“They have reinforced a lot of things down and it is a little bit better.”
During the operational evaluation, both at the NTC and the JRTC, the tire damage
is still very high, soldiers said. “The outer wall is still thin, there
is not much they can do about it,” said Noel.
Additionally, the squad leader’s digital display needs a keyboard rather
than have a touch screen, which “just isn’t phenomenal,” said
Sometimes, there are communications problems, he said. “On a lot of these
communications, we are on line of sight and they are very temperamental. If
you do not have line of sight, then you do not get communications.”
Among the novel devices on the Stryker is the Force XXI battle command computer
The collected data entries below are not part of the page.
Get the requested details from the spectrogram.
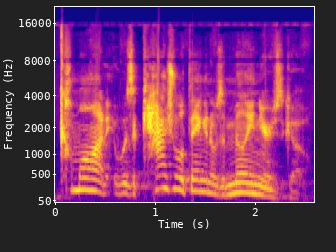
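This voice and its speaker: An actor playing a defensive, exasperated husband who pleads and protests, in a TV drama scene with soft music behind. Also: male voice, on the high side, sing-song, racing. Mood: pleading. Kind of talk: TV drama acting. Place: indoor home dining room.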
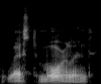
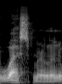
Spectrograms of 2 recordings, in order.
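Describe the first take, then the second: First: It is pronounced the way locals say it. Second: It is pronounced the way outsiders say it. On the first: The speaker calls it right. "we say Westmoreland" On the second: The speaker calls it wrong. "We don't say Westmoreland"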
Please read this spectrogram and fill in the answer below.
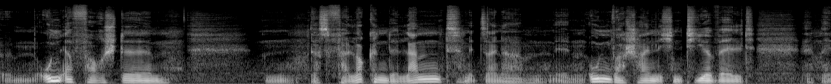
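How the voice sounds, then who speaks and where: A man's voice: rumbling low, creaky, slightly rough, heavily acted. An actor in a German radio play playing an ambitious, charming young Frenchman who is gallant and easily frustrated. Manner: gallant, halting when searching for words.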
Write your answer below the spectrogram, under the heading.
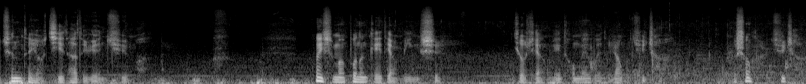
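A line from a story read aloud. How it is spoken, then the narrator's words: Quiet muttering. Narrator (Chinese): 李安 小声的嘀咕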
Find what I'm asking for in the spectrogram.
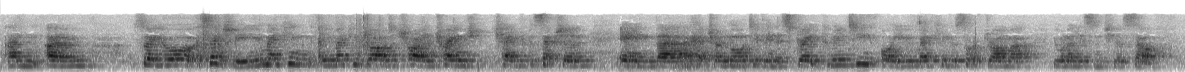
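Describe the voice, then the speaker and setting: A woman interviewing in a live discussion, putting her questions in a halting, tentative way. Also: fairly high pitch, steady tone. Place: echoey indoor space, live-streamed discussion. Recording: very echoey room, distant mic, faint noise.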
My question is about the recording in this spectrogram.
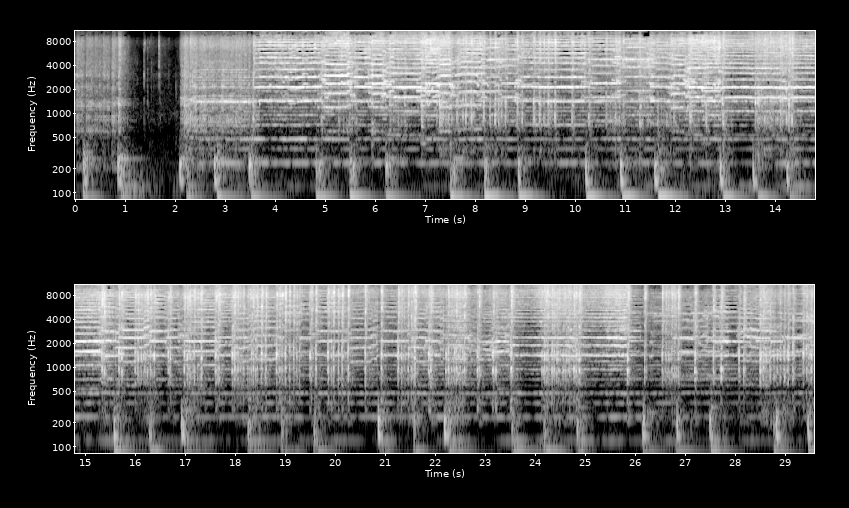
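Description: A pipe band playing: Highland bagpipes sound a tune over their steady drone, with drums keeping a regular beat. The pipes come in about two seconds in.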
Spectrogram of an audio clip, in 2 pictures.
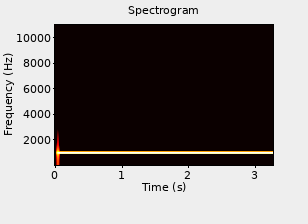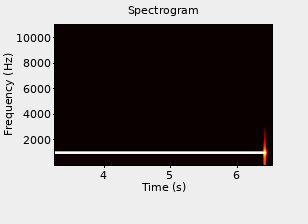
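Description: A steady 1 kHz reference tone from colour bars and tone, one pure pitch held unbroken.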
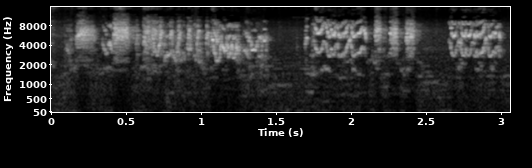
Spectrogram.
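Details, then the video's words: Green lovebirds in captivity producing fast, high-pitched chattering twitters in several bursts, a long run followed by two shorter bursts after a pause. "green love birds sunds"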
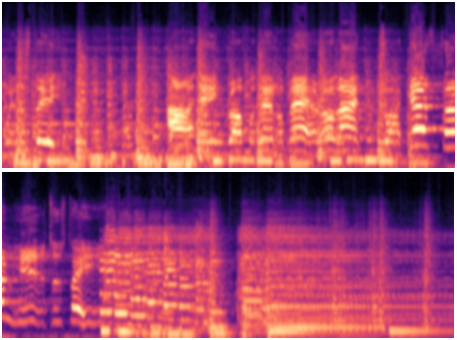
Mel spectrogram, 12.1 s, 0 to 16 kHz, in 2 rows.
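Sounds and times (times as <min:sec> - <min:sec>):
drum hits: 0:00.0 - 0:05.5, 0:08.8 - 0:12.0
bass: 0:00.0 - 0:06.1, 0:07.3 - 0:12.0
rhythm and blues band chord: 0:00.0 - 0:06.6, 0:07.3 - 0:12.0.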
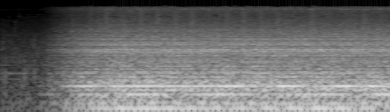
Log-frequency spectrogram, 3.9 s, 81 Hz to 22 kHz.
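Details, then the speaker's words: Schaublin lathe (70 or 102) with roller front bearing, after machining the rear bearing cover to set spindle axial play: steady, quiet whir with faint even motor hum from the drive cabinet below, no rumble or grinding; spindle extremely quiet and healthy. "here's the spindle running, and actually any noise that you can hear is actually coming from the fabricated steel cabinet, the drive unit in the bottom. It's just the noise of the motor. So the spindle is extremely quiet."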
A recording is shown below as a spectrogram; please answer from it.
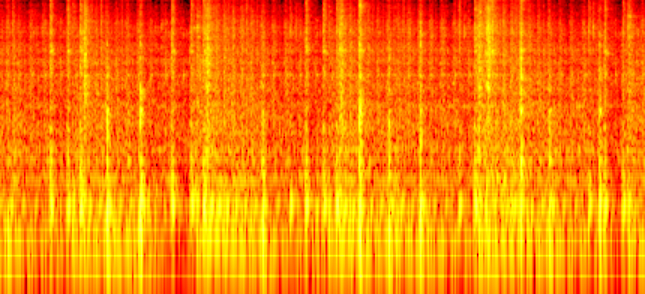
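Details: Poulan riding tractor single-cylinder engine: uneven chugging with stumbling firing pulses at idle; ran bad even after spark plug change, then wouldn't restart; owner suspects the carburetor.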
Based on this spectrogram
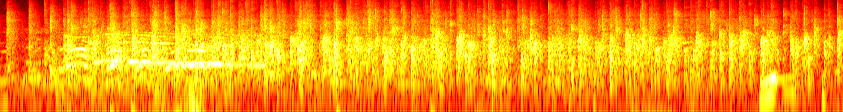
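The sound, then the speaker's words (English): Sustained audience applause, a dense wash of many hands clapping at a steady loud level throughout, with a few faint whoops and cheers rising briefly over the clapping. “That applause may have actually saved me from some serious emotional trauma tonight.”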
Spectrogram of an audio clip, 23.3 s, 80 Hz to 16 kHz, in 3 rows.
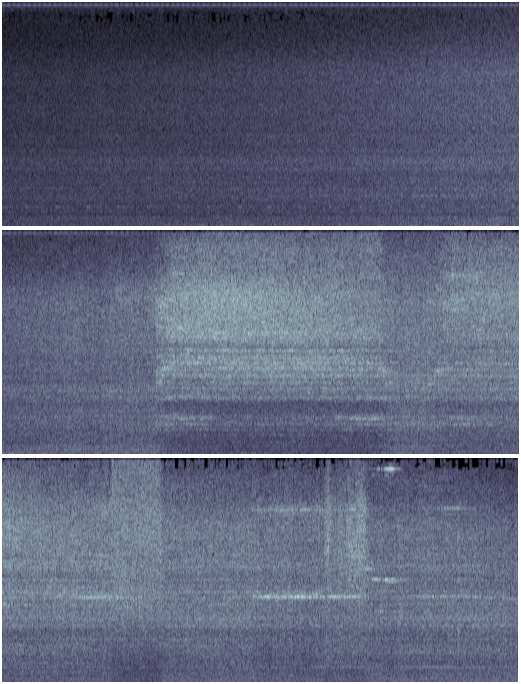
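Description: A pair of EF64 1000-series electric locomotives hauling tank wagons run in and slow to a stop, with a steady hum that grows louder as they draw near. From about ten seconds in, high squealing wheels and brakes join, with hissing.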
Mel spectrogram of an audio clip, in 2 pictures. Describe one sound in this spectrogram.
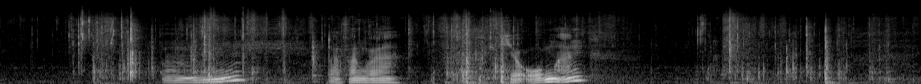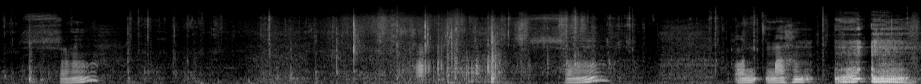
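Wrapping paper crinkles and rustles.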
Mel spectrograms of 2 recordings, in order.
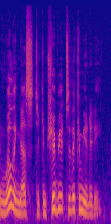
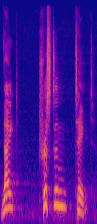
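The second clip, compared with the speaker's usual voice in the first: slow, formal name call, pitched up; knighting ceremony; 5 semitones higher, slower than usual. Real, not acted.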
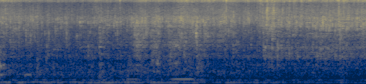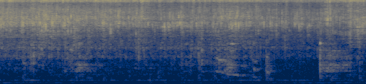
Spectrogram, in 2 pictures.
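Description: Hilsa fish frying in oil on one stove while rice cooks on another, a steady close sizzle with stirring and scraping clatter and faint running water throughout, under occasional speech.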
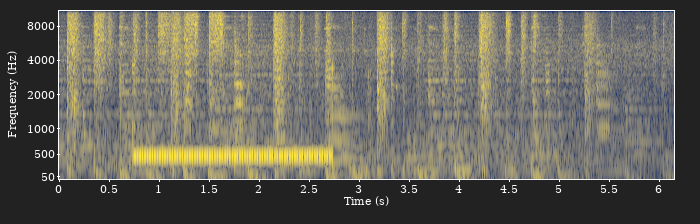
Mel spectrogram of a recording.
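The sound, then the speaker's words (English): A telephone call being dialed and ringing out: a steady, loud mid-pitched tone holds for about two seconds and then cuts off, while other rhythmic sounds continue underneath. “We're dialing.”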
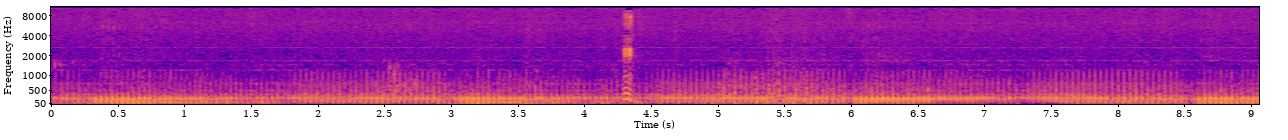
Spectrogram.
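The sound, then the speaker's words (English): A cat purrs loudly in a deep, continuous, motor-like rumble. The throbbing rhythm stays steady throughout, broken only by a brief click partway through. “Big purrs. That's a cat? That's a cat. I know. He sounds like a motor.”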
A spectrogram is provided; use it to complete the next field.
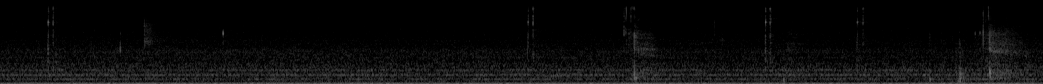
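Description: Sharp, sparse computer mouse clicks at irregular intervals, sometimes in quick pairs, fairly quiet over a steady low electrical hum, with no talking, as someone installs the MPC-HC 1.7 media player on a computer.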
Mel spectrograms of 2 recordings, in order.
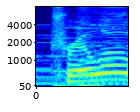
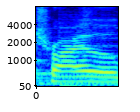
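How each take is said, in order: First: The first vowel is a short 'ih' sound. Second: The first vowel is a long 'eye' sound. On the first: "Trillo like Zillow?" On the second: "I read Trilo like Trilobite"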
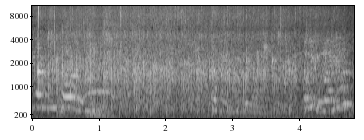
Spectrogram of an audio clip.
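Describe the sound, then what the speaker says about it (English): School audience applauding during a cubing presentation for young students, a continuous wash of clapping that carries through the whole stretch, with voices and chatter mixed underneath. "Big up applause"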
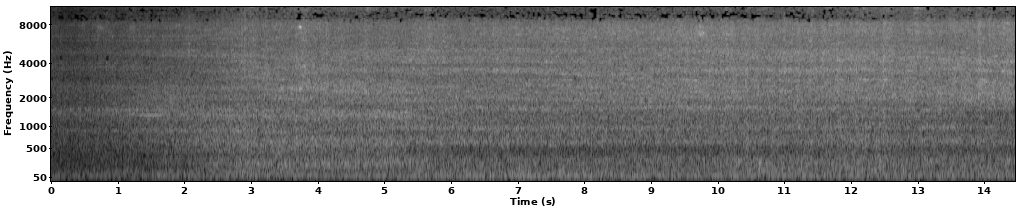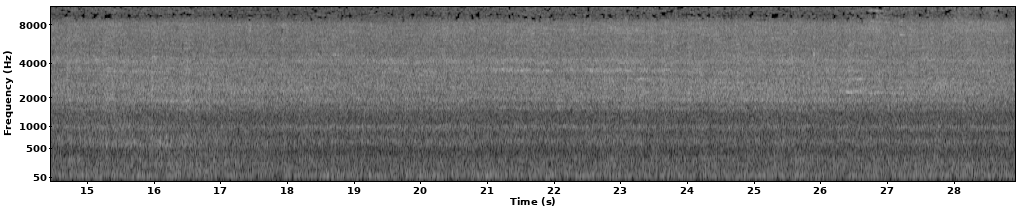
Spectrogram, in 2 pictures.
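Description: Freight train of open-top box wagons, hauled by an electric locomotive, passing close by with a steady rumble of wheels on the rails. It grows louder over the first three seconds as the train arrives, then holds steady as the wagons roll past.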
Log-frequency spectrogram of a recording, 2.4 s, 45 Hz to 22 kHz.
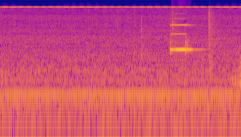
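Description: Digital multimeter in diode-test mode giving one short, high beep near the end: continuity between the probed ring of the 3.5 mm AV plug and the yellow RCA lead.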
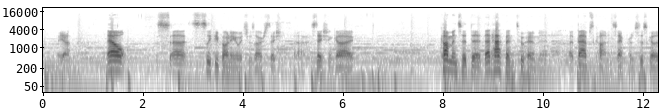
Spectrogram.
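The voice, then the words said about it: Slight Southern drawl. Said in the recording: “I talk like this a lot, and I got a bit of a southern drawl”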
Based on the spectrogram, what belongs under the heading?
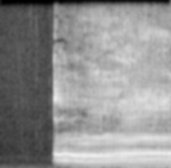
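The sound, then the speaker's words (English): After a moment of quiet, a man suddenly lets out a loud, sustained scream, a strained, tonal cry that dips slightly and then holds steady at a fairly low pitch. “And it sounds like a man screaming.”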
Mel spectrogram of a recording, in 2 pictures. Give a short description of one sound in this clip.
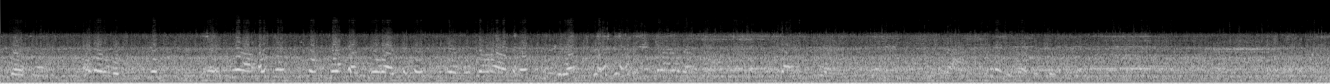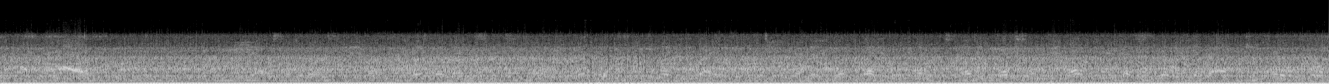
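Tyres roll over a slushy road.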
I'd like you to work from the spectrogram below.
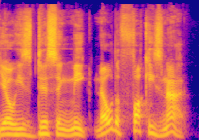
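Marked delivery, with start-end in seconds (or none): none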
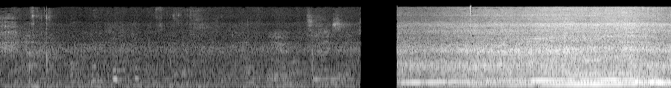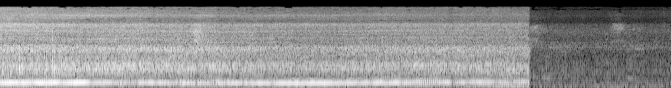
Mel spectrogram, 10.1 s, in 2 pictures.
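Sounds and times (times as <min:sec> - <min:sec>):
car engine accelerating past: 0:03.0 - 0:09.0.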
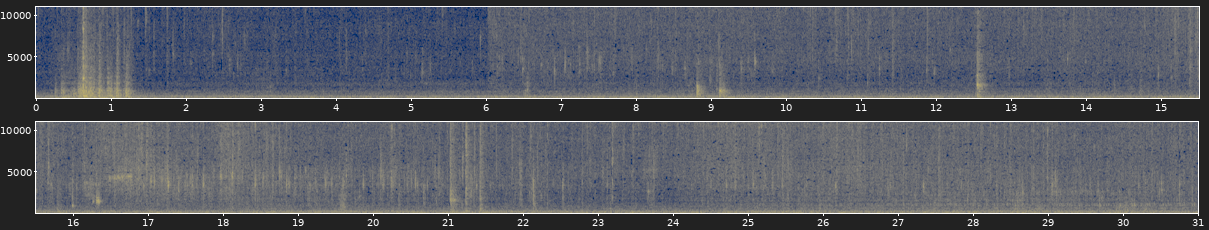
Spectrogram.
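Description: Sweet potato fries frying in hot avocado oil in a skillet: a loud sizzle burst about a second in as they go into the oil, then a steady sizzle. There are a few sharp clicks later. From about halfway through the sizzle grows louder and brighter as eggs go into a second pan with bacon.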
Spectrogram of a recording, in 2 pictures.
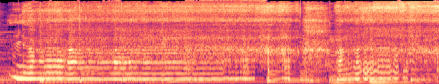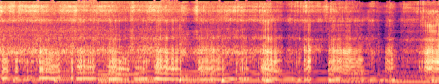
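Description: A man's voice humming long, steady notes, several in a row with short breaks between, over a lower steady tone: a drawn-out meditative hum meant to send out positive energy.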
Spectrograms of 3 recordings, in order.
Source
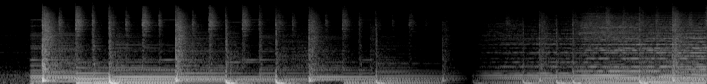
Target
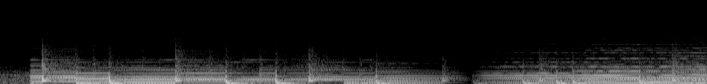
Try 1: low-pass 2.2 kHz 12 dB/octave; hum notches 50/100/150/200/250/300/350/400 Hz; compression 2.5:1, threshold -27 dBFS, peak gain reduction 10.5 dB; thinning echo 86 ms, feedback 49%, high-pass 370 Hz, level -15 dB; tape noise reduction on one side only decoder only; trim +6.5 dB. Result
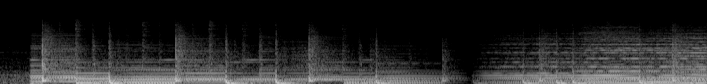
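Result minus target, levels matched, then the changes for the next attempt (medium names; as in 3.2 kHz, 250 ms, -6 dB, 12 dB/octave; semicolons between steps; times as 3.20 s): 2 kHz band +17.0 dB
change: low-pass 620 Hz 12 dB/octave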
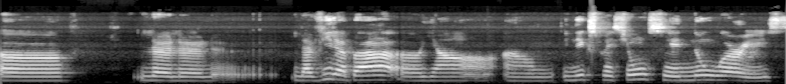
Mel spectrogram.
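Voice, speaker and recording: Very slow, monotone speech from a woman with a French accent, medium pitch, flat intonation, big swings in loudness and long, frequent pauses. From France. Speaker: expatriate. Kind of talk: interview. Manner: hesitant, many fillers.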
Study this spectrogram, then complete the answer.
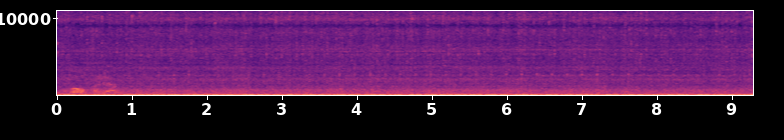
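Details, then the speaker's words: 1971 Dodge Dart idling after timing was confirmed at 0 degrees TDC on number one: deep, steady idle with a heavy low rumble and no clear miss. The vibration persists with cause unknown; a compression test is next. "still trying to get to the bottom of this vibration problem"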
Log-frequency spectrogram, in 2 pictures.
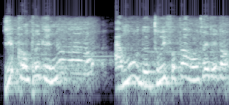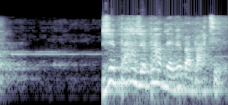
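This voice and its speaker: A man preaching a lively sermon, playful and animated, acting out little scenes as he goes. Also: extremely high pitch, fast talker, background noise. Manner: animated, playful, acts out voices in his stories. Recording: echoey hall, dull sound, faint music.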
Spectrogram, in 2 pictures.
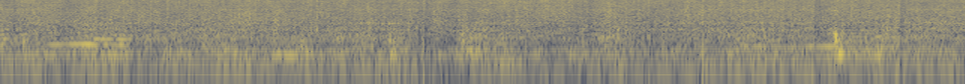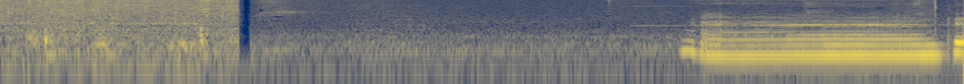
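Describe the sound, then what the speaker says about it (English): An egg frying in a pan with other ingredients, a loud, steady sizzle that continues for several seconds before cutting off abruptly. "the last ingredient to add is an egg"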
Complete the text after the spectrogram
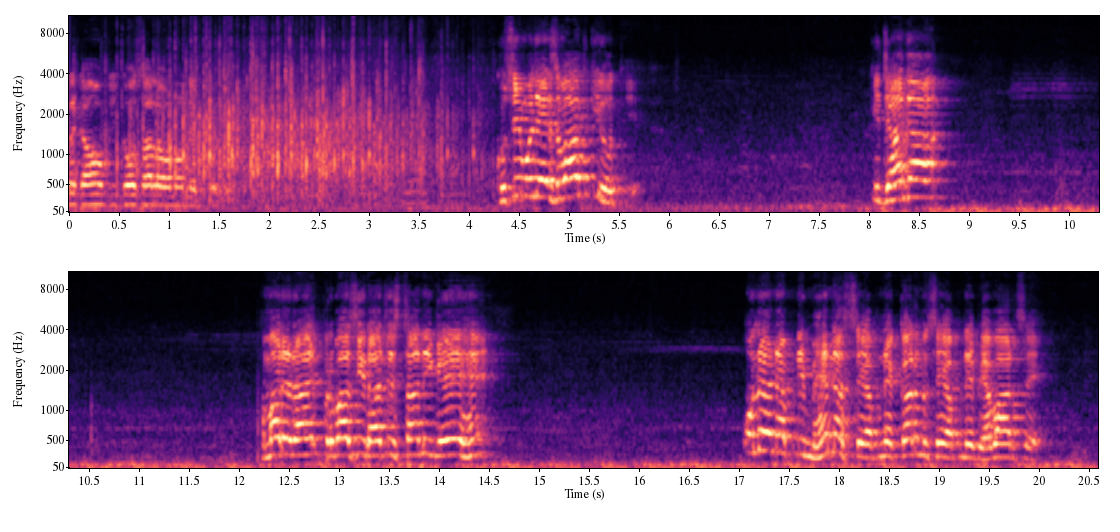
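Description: A man speaks loudly and emphatically through a microphone in short bursts with pauses.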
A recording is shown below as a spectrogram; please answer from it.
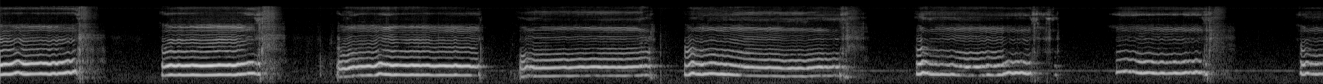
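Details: Brittany Spaniel named Lucy greeting her owner at the door on arriving home: a series of long, steady, high whines, each about a second long, repeated with brief gaps, clear and loud indoors.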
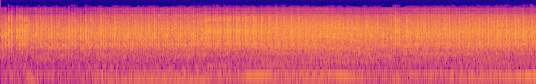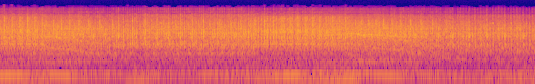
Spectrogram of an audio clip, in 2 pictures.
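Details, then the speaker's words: Diesel farm truck engine idling after new injectors were fitted, better than before but still misfiring with pinging and heavy uneven knocking over a rough lumpy idle; blue-white smoke at idle, oil blows from the oil cap; owner suspects holed pistons. "अब यह idol पर पहले से भी बेहतर चल रहा है, लेकिन अभी भी इसमें मिसफायरिंग और पिंगिंग और नॉकिंग की आवाज़ आ रही है, और इसमें कुछ गड़बड़ है।"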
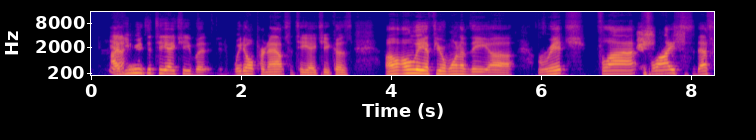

for brigade and below, called the FBCB2. It displays the location of every vehicle
in the brigade. “It runs pretty decent, but we have software problems.
Overall, the small bugs need to be worked out. Nothing major,” he said.
In hot-weather exercises, it is common to hear soldiers say they would like
better air conditioning systems in the vehicle. “That is something that
would be nice to have but not necessarily readily available today,” said
Campbell. Modifications to the air conditioning would cause a change to the
engine. “That is not programmed in the funding right now,” he said.
As the first SBCT gets closer to deployment, the second brigade is scheduled
to be operational in 2004. That will be the 1st Brigade, 25th Infantry Division
at Fort Lewis. The third SBCT is slated for the 172nd Infantry Brigade at Forts
Wainwright and Richardson, in Alaska, to become operational in 2005.
The fourth SBCT, slated for 2006, will be the 2nd Cavalry Regiment, based at
Fort Polk. The 2nd Cavalry regiment has helicopters and a huge reconnaissance
organization, said Lt. Col. Kathy Jennings, a program officer on the Army Staff.
“We are not going to take that away from them,” she added. Tankers
that were stationed at Fort Polk will have to change location, because none
of the tank units will be converted to SBCTs, she said.
The fifth brigade is planned for the 2nd Brigade of the 25th Infantry Division
at Schofield Barracks, Hawaii, in 2007, while the sixth SBCT will be the 56th
Brigade of the 28th Infantry Division of the Pennsylvania Army National Guard,
“At any given time, we’ll have two Stryker brigades in transition,”